Just for fun, I'm sure Peter Elkind will be a good sport about it, let's turn the projector back on the author. Let's scrutinize his appetites as documented in his writings: a book about the Enron scandal, another about a murderous pediatric nurse in Texas, and magazine articles covering Wall Street malfeasance. Does Steve belong to any of Mr. Elkind's favorite beats?
Steve might look like he's running a business but he is, in fact, a creator, an artist, not a business manager -- notwithstanding the terrific numbers. How do you explain Steve's string of unequalled creations? The Apple II, the Macintosh, Pixar (think Ratatouille's Oscar), reviving the Mac and Apple, iTunes and the iPod, Apple stores and the iPhone.
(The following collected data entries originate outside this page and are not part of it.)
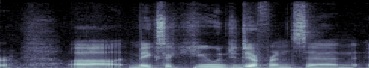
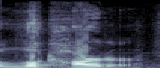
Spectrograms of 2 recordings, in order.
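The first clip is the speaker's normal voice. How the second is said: urging teacher; 4 semitones higher, 6 dB louder, slower than usual. Shown as a demonstration. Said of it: "or, you know".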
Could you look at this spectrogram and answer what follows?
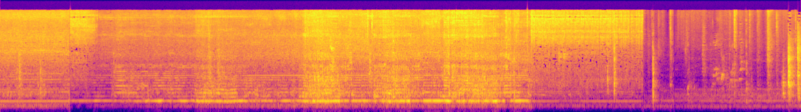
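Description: Hollow-chisel mortising machine's electric motor running with a steady hum as the square chisel is plunged into pine, the cutting loudest from about three to ten seconds in. The motor sound cuts off suddenly about three seconds before the end, leaving scattered light ticks.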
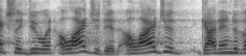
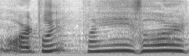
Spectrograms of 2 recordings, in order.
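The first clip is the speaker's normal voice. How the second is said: whining, whiny-toned voice; 7 semitones higher, 4 dB quieter than usual. Showing how they pray to the lord, whiny voice. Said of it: "prayer is more effective in the whiny voice".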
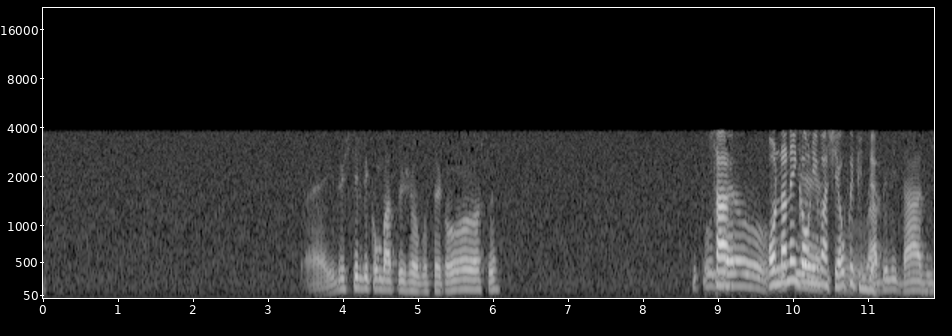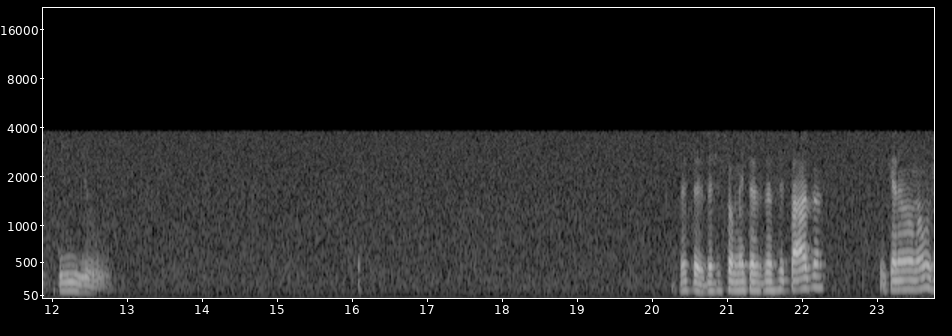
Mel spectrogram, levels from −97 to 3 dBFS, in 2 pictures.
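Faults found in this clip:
No faults; audio band-limited to 4 kHz by codec.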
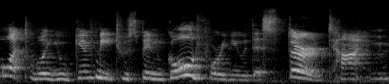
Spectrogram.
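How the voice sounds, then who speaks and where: Putting on a character voice, a woman growls in a high pitch at a fairly slow pace, her intonation lively. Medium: read story. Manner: sly, bargaining.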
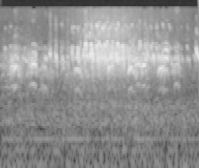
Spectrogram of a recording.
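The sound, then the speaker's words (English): A dense chorus of many shorebirds flying together in a loose cluster and calling at once, high overlapping chirps and peeps blending into a continuous chattering wash, steady, with no voices. “Lots of shorebirds flying together in a loose, three-dimensional cloud.”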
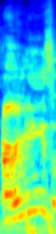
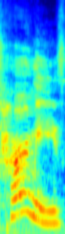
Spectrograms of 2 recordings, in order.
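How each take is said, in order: First: It is not said like the Greek god's name. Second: It is said like the Greek god's name. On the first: The speaker calls it right. "It's pronounced Hermes" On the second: The speaker calls it wrong. "Guess I pronounced the Greek god, but I guess I was wrong as heck"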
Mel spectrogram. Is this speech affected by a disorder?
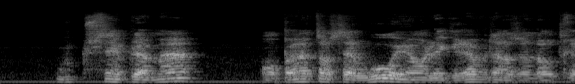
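Yes: traumatic brain injury; surgery.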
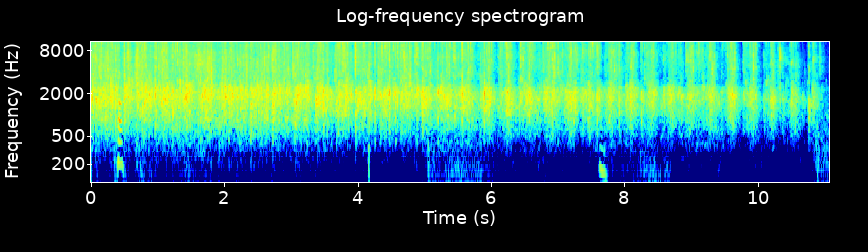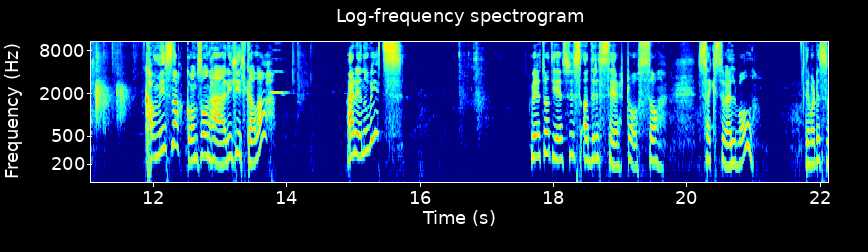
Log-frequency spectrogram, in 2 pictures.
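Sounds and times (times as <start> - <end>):
warm applause: 0.0 - 11.8
speech: 0.4 - 0.8, 12.0 - 13.9, 15.0 - 15.6, 17.7 - 21.1, 21.8 - 22.1.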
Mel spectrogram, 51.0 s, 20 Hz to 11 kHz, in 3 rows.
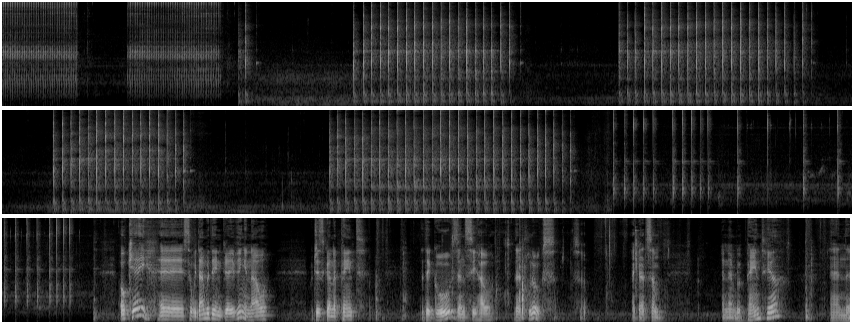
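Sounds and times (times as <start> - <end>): engraving tool rapid metallic taps: 0.0 - 1.7, 2.5 - 4.5, 23.6 - 28.5, 29.2 - 35.7.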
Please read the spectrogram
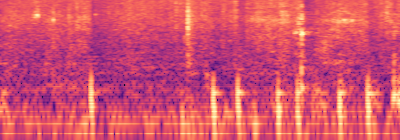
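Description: Improvised fuze being screwed by hand into a grenade body for a drone-dropped munition: a quick run of small, irregular clicks and taps of metal parts starting about half a second in.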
Is this the result of a Mitt Romneysque crunching of market data or is it the mysterious firing of a maniacal engine of creativity and iron will?
There is no secret to pierce here, we're dealing with a mystery. Secrets are locks, they're to be picked. Mysteries have no combination, they leave logic helpless. Here, metaphors are in order.
Metaphors provide a bridge between ideas when the connection of deductive logic fails, when there is no lock to pick. In my metaphor, Steve Jobs is Silicon Valley's Yves Saint Laurent, a prima donna assoluta , no hidden pun, no typos allowed, a creator who towers above his profession and defies rational explanation.
Yves Saint Laurent made tons of money but couldn't be accused of being a businessman. And the couturier's behavior... Steve can't even begin to approach Yves' well-documented collection of deportments. (Alicia Drake's book on Saint Laurent and Lagerfeld is a terrific and instructive read.)
Of course, of course, we know society needs rules. Many in the Valley fear someone some day might find a way to nail Steve. Imagine the prize for a buck attorney or a dogged investigative reporter: set for life.
Still, do we want Steve's next Spring collection or do we want a Fortune writer to tell us how rule-abiding Apple's CEO is? Actually, no danger of the latter: no controversy, no advertising revenue. We don't break that rule.
Jean-Louis Gassée is a partner with the venture firm Allegis Capital. Prior to Allegis Capital, Gassée founded the pioneering multimedia system software company Be, Inc., which was sold to Palm in 2001. He previously served as president of the Apple Products Division was the CEO of the French affiliates of Data General and Exxon Office Systems. He started his tech career at Hewlett-Packard.